• **Your assignment**:
Exclude the pictures, then restate every entry below exactly.
———
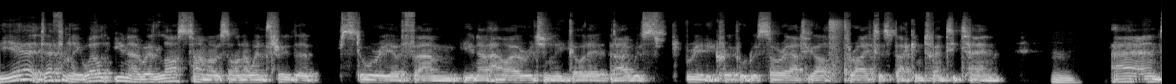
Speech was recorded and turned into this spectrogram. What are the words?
yeah, definitely. Well, you know, last time I was on, I went through the story of, um, you know, how I originally got it. I was really crippled with psoriatic arthritis back in 2010. Mm. And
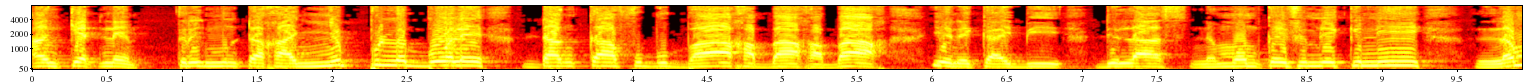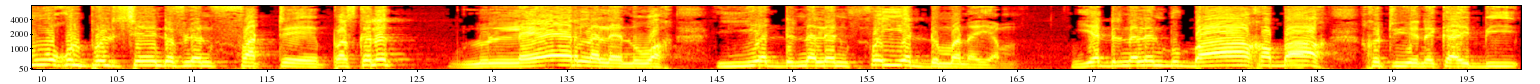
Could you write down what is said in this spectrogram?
enquête ne Sëriñ Muntaxa ñëpp la boole dànkaafu bu baax a baax a baax. Yéene kaay bi di laas ne moom kay fi mu nekk nii la mu waxul politiciens yi daf leen fàtte parce que nag lu leer la leen wax yedd na leen fa yedd mën a yem yedd na leen bu baax a baax. Xëtu bii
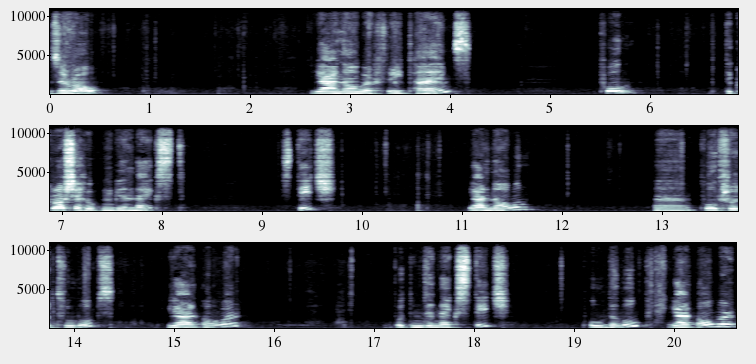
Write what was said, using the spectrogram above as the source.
the row. Yarn over three times. Pull the crochet hook in the next stitch. Yarn over. Uh, pull through two loops. Yarn over. Put in the next stitch. Pull the loop. Yarn over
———
• **Task result**:
Speech was recorded and turned into this spectrogram. What are the words?
yeah, definitely. Well, you know, last time I was on, I went through the story of, um, you know, how I originally got it. I was really crippled with psoriatic arthritis back in 2010. Mm. And
Could you write down what is said in this spectrogram?
enquête ne Sëriñ Muntaxa ñëpp la boole dànkaafu bu baax a baax a baax. Yéene kaay bi di laas ne moom kay fi mu nekk nii la mu waxul politiciens yi daf leen fàtte parce que nag lu leer la leen wax yedd na leen fa yedd mën a yem yedd na leen bu baax a baax. Xëtu bii
Write what was said, using the spectrogram above as the source.
the row. Yarn over three times. Pull the crochet hook in the next stitch. Yarn over. Uh, pull through two loops. Yarn over. Put in the next stitch. Pull the loop. Yarn over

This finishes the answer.